TASK DIRECTIONS:
What is needed is an exact repeat of the lines from the one holding "What was said in" through the final line of the data, with no pictures.

ENTRIES SHOWN:
-------------------------

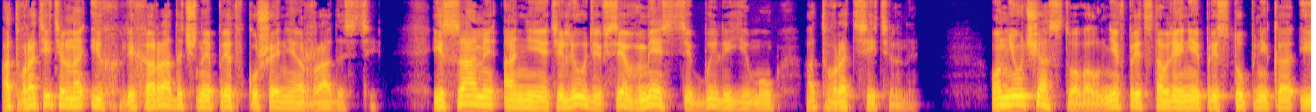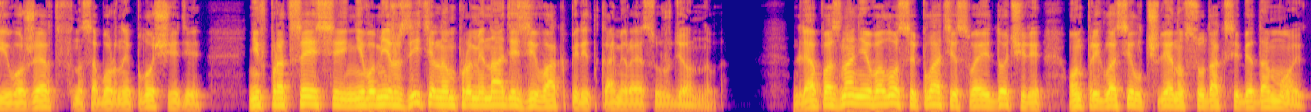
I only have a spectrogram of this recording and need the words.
Отвратительно их лихорадочное предвкушение радости. И сами они, эти люди, все вместе были ему отвратительны. Он не участвовал ни в представлении преступника и его жертв на Соборной площади, ни в процессе, ни в омерзительном променаде зевак перед камерой осужденного. Для опознания волос и платья своей дочери он пригласил членов суда к себе домой,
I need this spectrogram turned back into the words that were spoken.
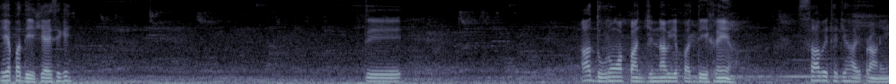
ਇਹ ਆਪਾਂ ਦੇਖ ਆਏ ਸੀਗੇ। ਤੇ ਆ ਦੂਰੋਂ ਆਪਾਂ ਜਿੰਨਾ ਵੀ ਆਪਾਂ ਦੇਖ ਰਹੇ ਆ ਸਭ ਇੱਥੇ ਜਹਾਜ਼ ਪੁਰਾਣੇ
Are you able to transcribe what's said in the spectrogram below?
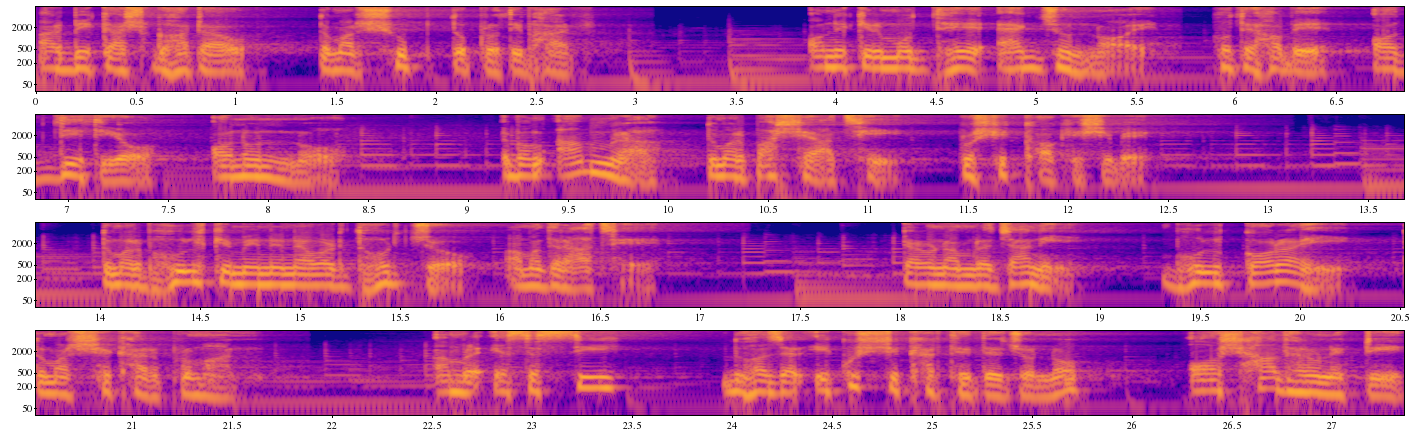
আর বিকাশ ঘটাও তোমার সুপ্ত প্রতিভার। অনেকের মধ্যে একজন নয়, হতে হবে অদ্বিতীয়, অনন্য। এবং আমরা তোমার পাশে আছি প্রশিক্ষক হিসেবে। তোমার ভুলকে মেনে নেওয়ার ধৈর্য আমাদের আছে। কারণ আমরা জানি ভুল করাই তোমার শেখার প্রমাণ। আমরা এসএসসি দু হাজার একুশ শিক্ষার্থীদের জন্য অসাধারণ একটি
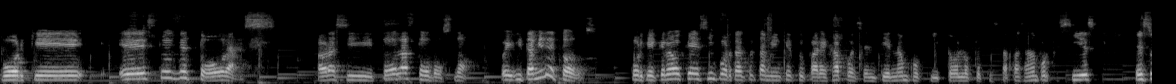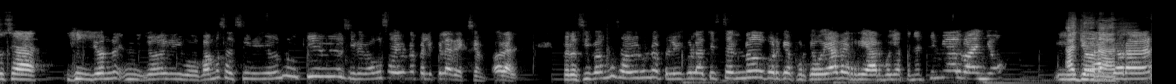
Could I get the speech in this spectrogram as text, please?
porque esto es de todas. Ahora sí, todas, todos, no. Y también de todos. Porque creo que es importante también que tu pareja pues entienda un poquito lo que te está pasando, porque sí es, esto, o sea, y yo, yo digo, vamos al cine, y yo no quiero ir al cine, vamos a ver una película de acción, órale. pero si vamos a ver una película triste, no, porque porque voy a berrear, voy a tener que irme al baño y A llorar. llorar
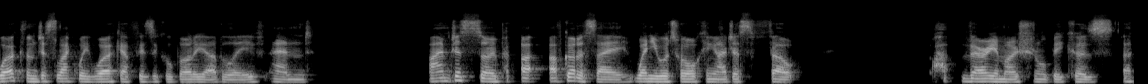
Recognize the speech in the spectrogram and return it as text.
work them just like we work our physical body, I believe. And I'm just so, I've got to say, when you were talking, I just felt very emotional because a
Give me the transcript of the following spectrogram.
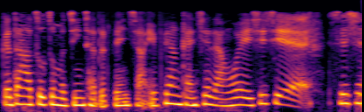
跟大家做这么精彩的分享，也非常感谢两位，谢谢，谢谢。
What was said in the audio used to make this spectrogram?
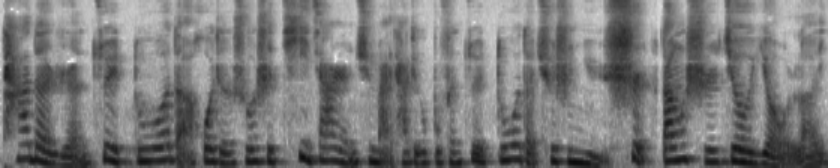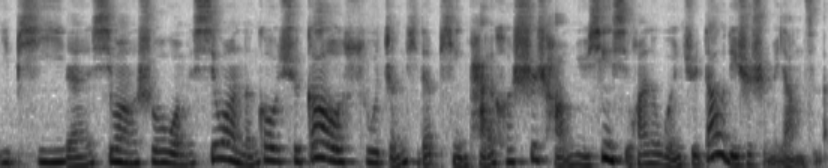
它的人最多的，或者说是替家人去买它这个部分最多的，却是女士。当时就有了一批人希望说，我们希望能够去告诉整体的品牌。和市场女性喜欢的文具到底是什么样子的？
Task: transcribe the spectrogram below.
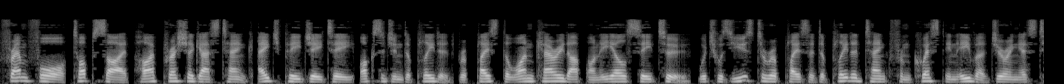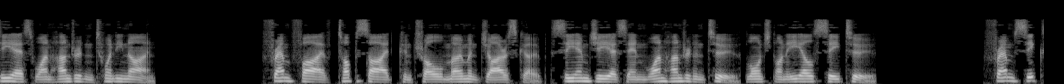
FRAM-4 topside high pressure gas tank HPGT oxygen depleted replaced the one carried up on ELC-2, which was used to replace a depleted tank from Quest in EVA during STS-129. FRAM-5 topside control moment gyroscope CMGSN 102 launched on ELC-2. FRAM-6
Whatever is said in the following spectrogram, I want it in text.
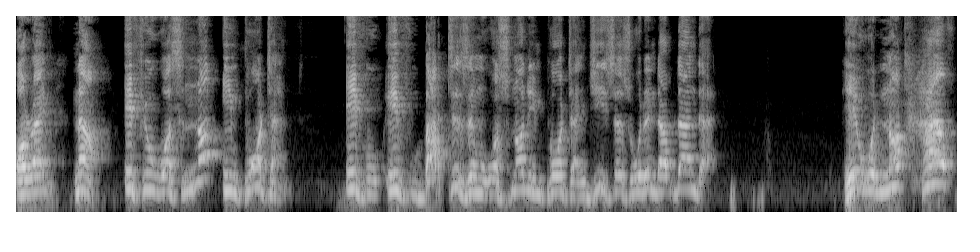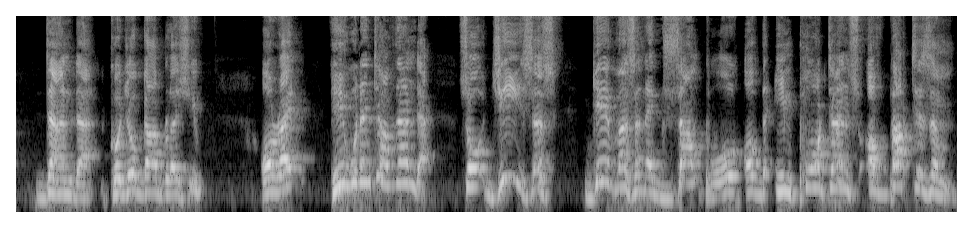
All right. Now, if it was not important, if if baptism was not important, Jesus wouldn't have done that. He would not have done that. Kojo, God bless you. All right. He wouldn't have done that. So Jesus gave us an example of the importance of baptism.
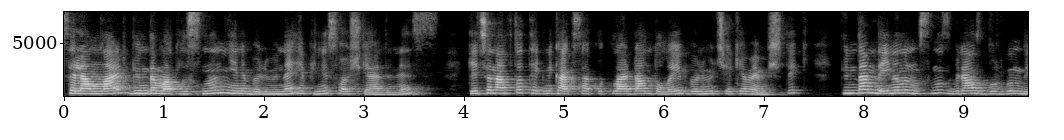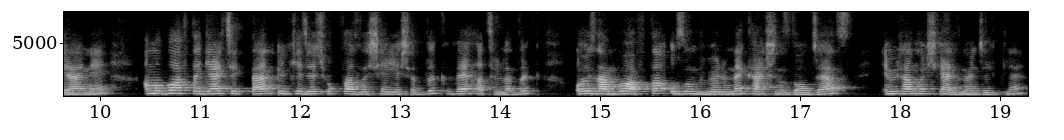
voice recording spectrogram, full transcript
Selamlar, Gündem Atlası'nın yeni bölümüne hepiniz hoş geldiniz. Geçen hafta teknik aksaklıklardan dolayı bölümü çekememiştik. Gündem de inanır mısınız biraz durgundu yani. Ama bu hafta gerçekten ülkece çok fazla şey yaşadık ve hatırladık. O yüzden bu hafta uzun bir bölümle karşınızda olacağız. Emirhan hoş geldin öncelikle.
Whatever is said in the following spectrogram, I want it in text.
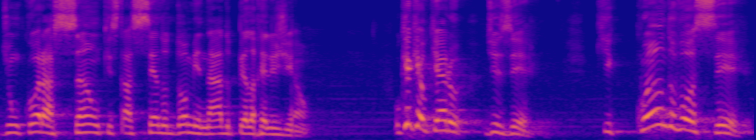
de um coração que está sendo dominado pela religião. O que, que eu quero dizer? Que quando você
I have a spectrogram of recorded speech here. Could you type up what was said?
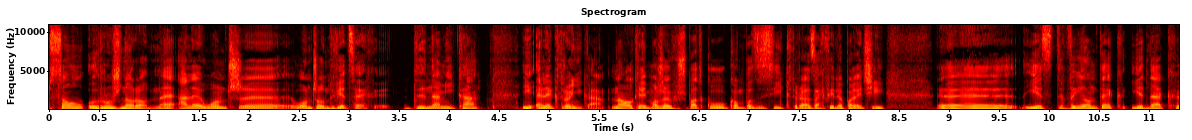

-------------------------

REPLY TO THE EXERCISE:
What was said in the audio used to make this spectrogram?
它的人最多的，或者说是替家人去买它这个部分最多的，却是女士。当时就有了一批人希望说，我们希望能够去告诉整体的品牌。和市场女性喜欢的文具到底是什么样子的？
Task: transcribe the spectrogram below.
FRAM-4 topside high pressure gas tank HPGT oxygen depleted replaced the one carried up on ELC-2, which was used to replace a depleted tank from Quest in EVA during STS-129. FRAM-5 topside control moment gyroscope CMGSN 102 launched on ELC-2. FRAM-6
Whatever is said in the following spectrogram, I want it in text.
All right. Now, if it was not important, if if baptism was not important, Jesus wouldn't have done that. He would not have done that. Kojo, God bless you. All right. He wouldn't have done that. So Jesus gave us an example of the importance of baptism.
voice recording spectrogram, full transcript
Selamlar, Gündem Atlası'nın yeni bölümüne hepiniz hoş geldiniz. Geçen hafta teknik aksaklıklardan dolayı bölümü çekememiştik. Gündem de inanır mısınız biraz durgundu yani. Ama bu hafta gerçekten ülkece çok fazla şey yaşadık ve hatırladık. O yüzden bu hafta uzun bir bölümle karşınızda olacağız. Emirhan hoş geldin öncelikle.
Whatever is said in the following spectrogram, I want it in text.
de um coração que está sendo dominado pela religião. O que, que eu quero dizer? Que quando você
I have a spectrogram of recorded speech here. Could you type up what was said?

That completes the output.